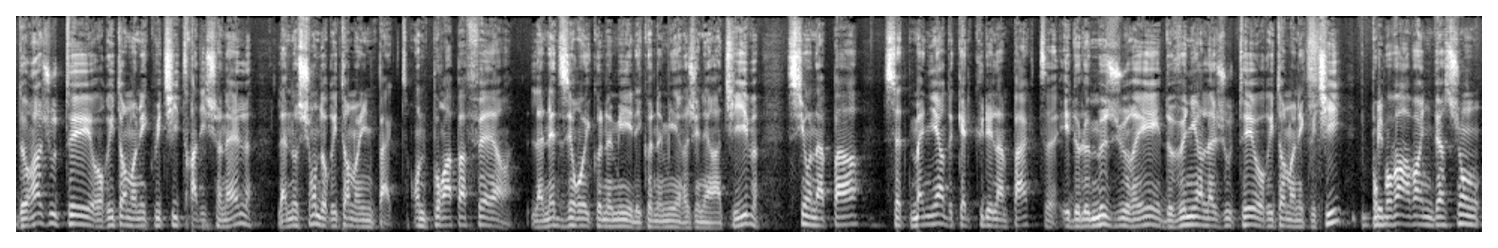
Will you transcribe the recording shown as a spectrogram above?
de rajouter au return on equity traditionnel la notion de return on impact. On ne pourra pas faire la net zéro économie et l'économie régénérative si on n'a pas cette manière de calculer l'impact et de le mesurer et de venir l'ajouter au return on equity pour pouvoir avoir une version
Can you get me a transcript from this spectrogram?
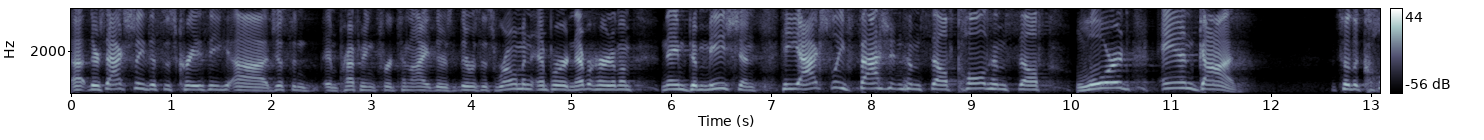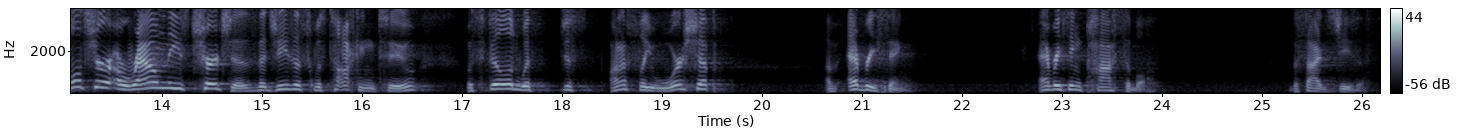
uh, there's actually, this is crazy, uh, just in, in, prepping for tonight. There's, there was this Roman emperor, never heard of him, named Domitian. He actually fashioned himself, called himself Lord and God. So the culture around these churches that Jesus was talking to was filled with just honestly worship of everything, everything possible besides Jesus.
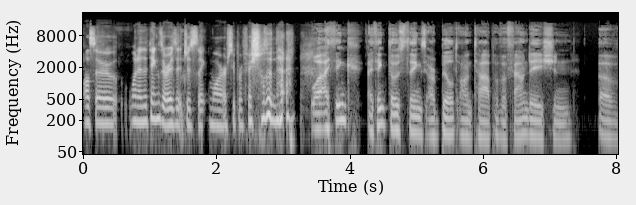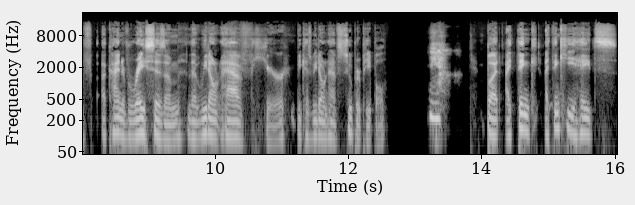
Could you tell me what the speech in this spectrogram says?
also one of the things or is it just like more superficial than that? Well i think i think those things are built on top of a foundation of a kind of racism that we don't have here because we don't have super people. Yeah but I think I think he hates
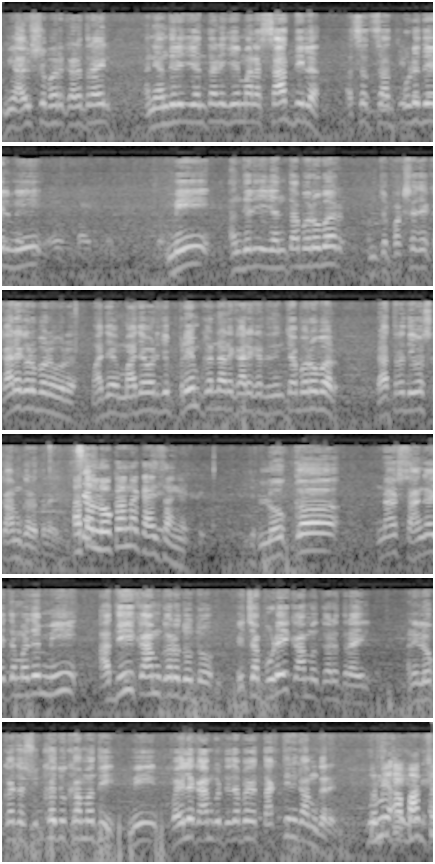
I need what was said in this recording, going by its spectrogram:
मी आयुष्यभर करत राहील आणि अंधेरीची जनताने जे मला साथ दिलं असंच साथ पुढे देईल मी. मी अंधेरीची जनताबरोबर आमच्या पक्षाच्या कार्यकर्त्याबरोबर माझ्या माझ्यावर जे प्रेम करणारे कार्यकर्ते त्यांच्याबरोबर रात्रदिवस काम करत राहील. आता लोकांना काय सांगेल लोकांना सांगायचं म्हणजे मी आधीही काम करत होतो याच्या पुढेही काम करत राहील. आणि लोकांच्या सुखदुःखामध्ये मी पहिले काम करतो त्याच्यापेक्षा ताकदीने काम करेन. तुम्ही अपक्ष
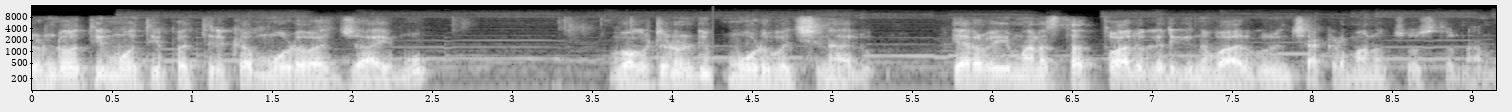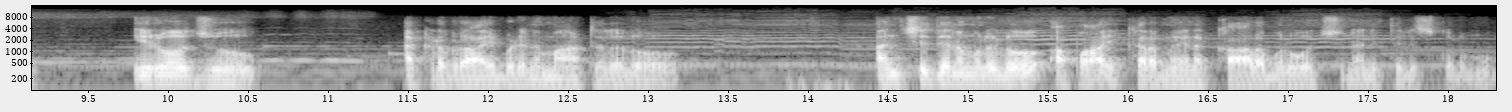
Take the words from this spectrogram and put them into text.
రెండో తిమోతి పత్రిక మూడవ అధ్యాయము ఒకటి నుండి మూడు వచనాలు. ఇరవై మనస్తత్వాలు కలిగిన వారి గురించి అక్కడ మనం చూస్తున్నాము. ఈరోజు అక్కడ వ్రాయబడిన మాటలలో అంచె దినములలో అపాయకరమైన కాలములు వచ్చునని తెలుసుకును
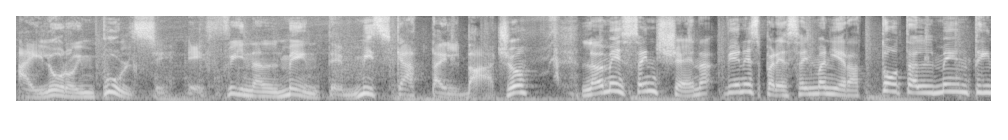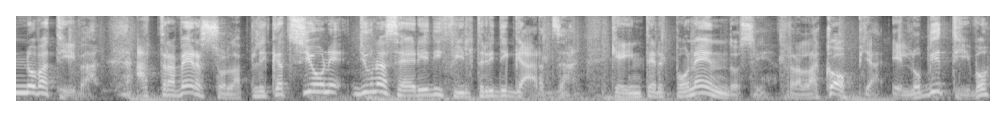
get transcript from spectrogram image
ai loro impulsi e finalmente mi scatta il bacio, la messa in scena viene espressa in maniera totalmente innovativa, attraverso l'applicazione di una serie di filtri di garza, che interponendosi fra la coppia e l'obiettivo,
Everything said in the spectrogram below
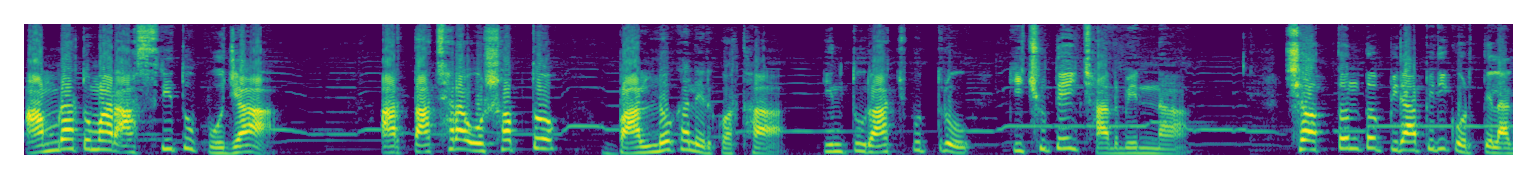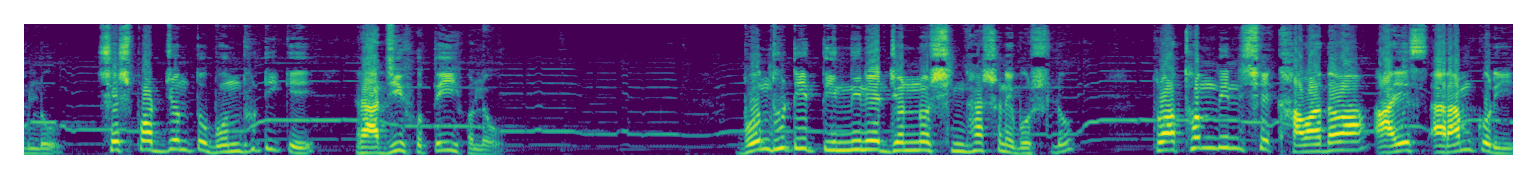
আমরা তোমার আশ্রিত প্রজা। আর তাছাড়া ওসব তো বাল্যকালের কথা, কিন্তু রাজপুত্র কিছুতেই ছাড়বেন না। সে অত্যন্ত পিরাপিরি করতে লাগল। শেষ পর্যন্ত বন্ধুটিকে রাজি হতেই হলো। বন্ধুটি তিন দিনের জন্য সিংহাসনে বসল। প্রথম দিন সে খাওয়া দাওয়া, আয়েস আরাম করি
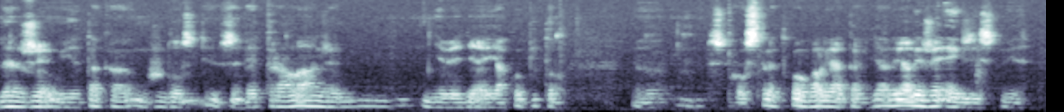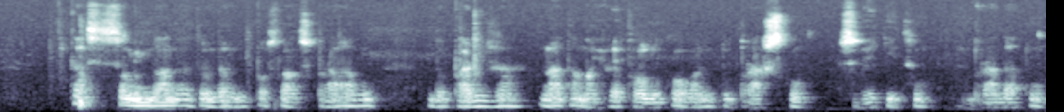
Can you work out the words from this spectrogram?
lenže je taká už dosť zvetralá, že nevedia, ako by to sprostredkovali a tak ďalej, ale že existuje. Tak som im na to poslal správu do Paríža, na tam aj reprodukovali tú pražskú sveticu, bradatú.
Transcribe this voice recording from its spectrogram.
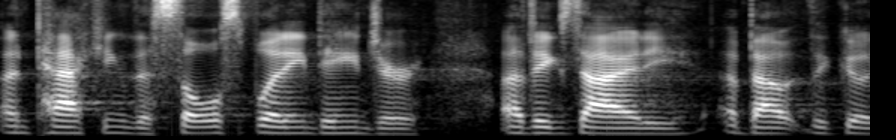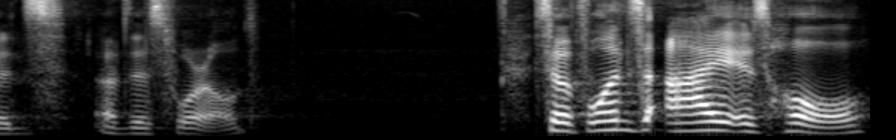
unpacking the soul splitting danger of anxiety about the goods of this world. So, if one's eye is whole,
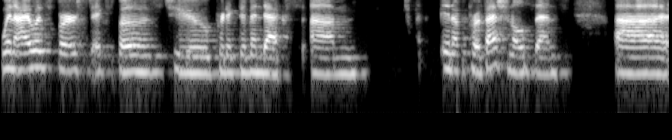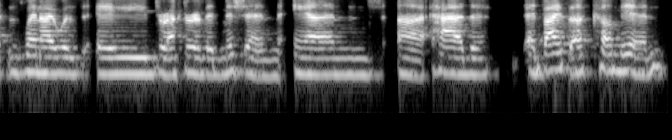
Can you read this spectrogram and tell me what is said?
When I was first exposed to predictive index um, in a professional sense, uh, is when I was a director of admission and uh, had Advisa come in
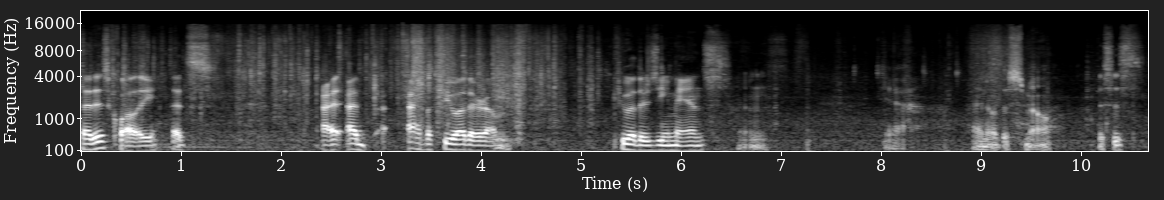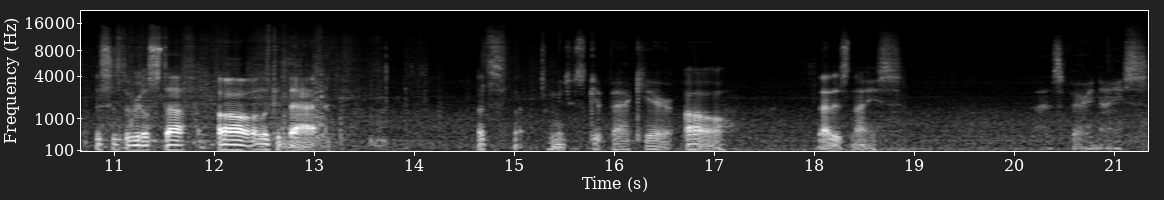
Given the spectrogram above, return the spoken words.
that is quality. That's I I I have a few other um few other Z-mans and yeah, I know the smell. This is this is the real stuff. Oh, look at that. Let's let me just get back here. Oh, that is nice. That's very nice.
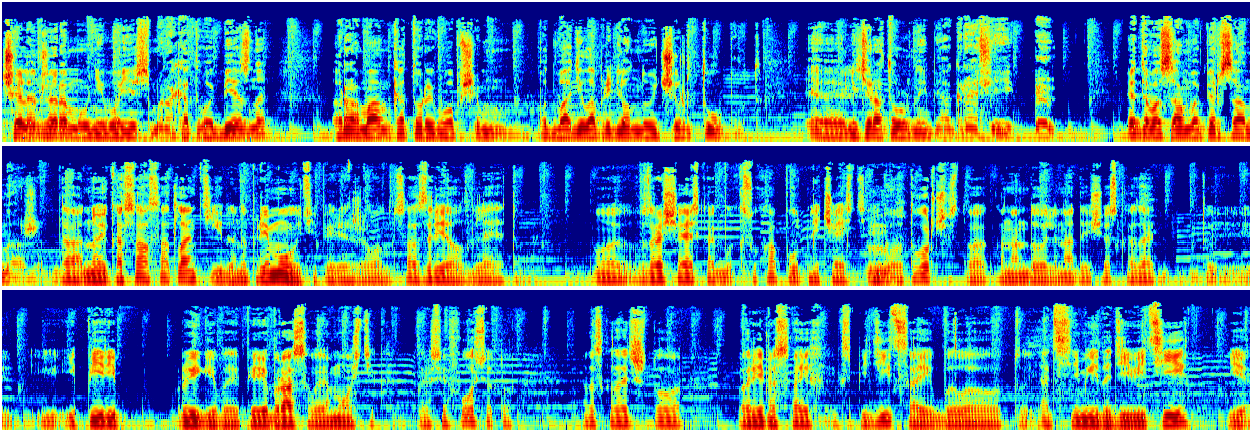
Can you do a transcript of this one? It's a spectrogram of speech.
Челленджером. У него есть «Маракатова бездна», роман, который, в общем, подводил определенную черту под э, литературной биографией этого самого персонажа. Да, но и касался Атлантиды напрямую теперь же он созрел для этого. Ну, возвращаясь как бы к сухопутной части его mm. творчества Конан Дойля, надо еще сказать, и, и перепрыгивая, перебрасывая мостик Перси Фоссету, надо сказать, что во время своих экспедиций, а их было вот от 7 до 9, и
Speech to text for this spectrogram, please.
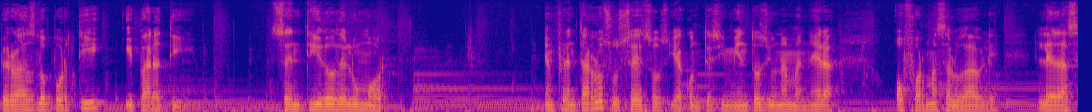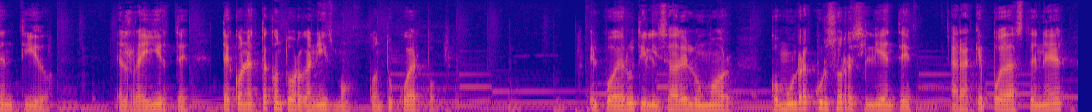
pero hazlo por ti y para ti. Sentido del humor. Enfrentar los sucesos y acontecimientos de una manera o forma saludable le da sentido. El reírte te conecta con tu organismo, con tu cuerpo. El poder utilizar el humor como un recurso resiliente hará que puedas tener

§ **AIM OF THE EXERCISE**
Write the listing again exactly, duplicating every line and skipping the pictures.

§ **WRITTEN REPLY**
Will you transcribe the recording shown as a spectrogram above?
de rajouter au return on equity traditionnel la notion de return on impact. On ne pourra pas faire la net zéro économie et l'économie régénérative si on n'a pas cette manière de calculer l'impact et de le mesurer et de venir l'ajouter au return on equity pour pouvoir avoir une version
Can you get me a transcript from this spectrogram?
uh, there's actually, this is crazy, uh, just in, in, prepping for tonight. There's, there was this Roman emperor, never heard of him, named Domitian. He actually fashioned himself, called himself Lord and God. So the culture around these churches that Jesus was talking to was filled with just honestly worship of everything, everything possible besides Jesus.
Could you tell me what the speech in this spectrogram says?
also one of the things or is it just like more superficial than that? Well i think i think those things are built on top of a foundation of a kind of racism that we don't have here because we don't have super people. Yeah but I think I think he hates
I need what was said in this recording, going by its spectrogram:
मी आयुष्यभर करत राहील आणि अंधेरीची जनताने जे मला साथ दिलं असंच साथ पुढे देईल मी. मी अंधेरीची जनताबरोबर आमच्या पक्षाच्या कार्यकर्त्याबरोबर माझ्या माझ्यावर जे प्रेम करणारे कार्यकर्ते त्यांच्याबरोबर रात्रदिवस काम करत राहील. आता लोकांना काय सांगेल लोकांना सांगायचं म्हणजे मी आधीही काम करत होतो याच्या पुढेही काम करत राहील. आणि लोकांच्या सुखदुःखामध्ये मी पहिले काम करतो त्याच्यापेक्षा ताकदीने काम करेन. तुम्ही अपक्ष
Take the words from this spectrogram and put them into text.
రెండో తిమోతి పత్రిక మూడవ అధ్యాయము ఒకటి నుండి మూడు వచనాలు. ఇరవై మనస్తత్వాలు కలిగిన వారి గురించి అక్కడ మనం చూస్తున్నాము. ఈరోజు అక్కడ వ్రాయబడిన మాటలలో అంచె దినములలో అపాయకరమైన కాలములు వచ్చునని తెలుసుకును
get transcript from spectrogram image
ai loro impulsi e finalmente mi scatta il bacio, la messa in scena viene espressa in maniera totalmente innovativa, attraverso l'applicazione di una serie di filtri di garza, che interponendosi fra la coppia e l'obiettivo,
Everything said in the spectrogram below
আমরা তোমার আশ্রিত প্রজা। আর তাছাড়া ওসব তো বাল্যকালের কথা, কিন্তু রাজপুত্র কিছুতেই ছাড়বেন না। সে অত্যন্ত পিরাপিরি করতে লাগল। শেষ পর্যন্ত বন্ধুটিকে রাজি হতেই হলো। বন্ধুটি তিন দিনের জন্য সিংহাসনে বসল। প্রথম দিন সে খাওয়া দাওয়া, আয়েস আরাম করি
Can you work out the words from this spectrogram?
lenže je taká už dosť zvetralá, že nevedia, ako by to sprostredkovali a tak ďalej, ale že existuje. Tak som im na to poslal správu do Paríža, na tam aj reprodukovali tú pražskú sveticu, bradatú.
Transcribe this voice recording from its spectrogram.
unpacking the soul splitting danger of anxiety about the goods of this world. So, if one's eye is whole,
Can you read this spectrogram and tell me what is said?
When I was first exposed to predictive index um, in a professional sense, uh, is when I was a director of admission and uh, had Advisa come in
Given the spectrogram above, return the spoken words.
that is quality. That's I I I have a few other um few other Z-mans and yeah, I know the smell. This is this is the real stuff. Oh, look at that. Let's let me just get back here. Oh, that is nice. That's very nice.
Can you do a transcript of this one? It's a spectrogram of speech.
Челленджером. У него есть «Маракатова бездна», роман, который, в общем, подводил определенную черту под э, литературной биографией этого самого персонажа. Да, но и касался Атлантиды напрямую теперь же он созрел для этого. Ну, возвращаясь как бы к сухопутной части его mm. творчества Конан Дойля, надо еще сказать, и, и перепрыгивая, перебрасывая мостик Перси Фоссету, надо сказать, что во время своих экспедиций, а их было вот от 7 до 9, и
Speech to text for this spectrogram, please.
pero hazlo por ti y para ti. Sentido del humor. Enfrentar los sucesos y acontecimientos de una manera o forma saludable le da sentido. El reírte te conecta con tu organismo, con tu cuerpo. El poder utilizar el humor como un recurso resiliente hará que puedas tener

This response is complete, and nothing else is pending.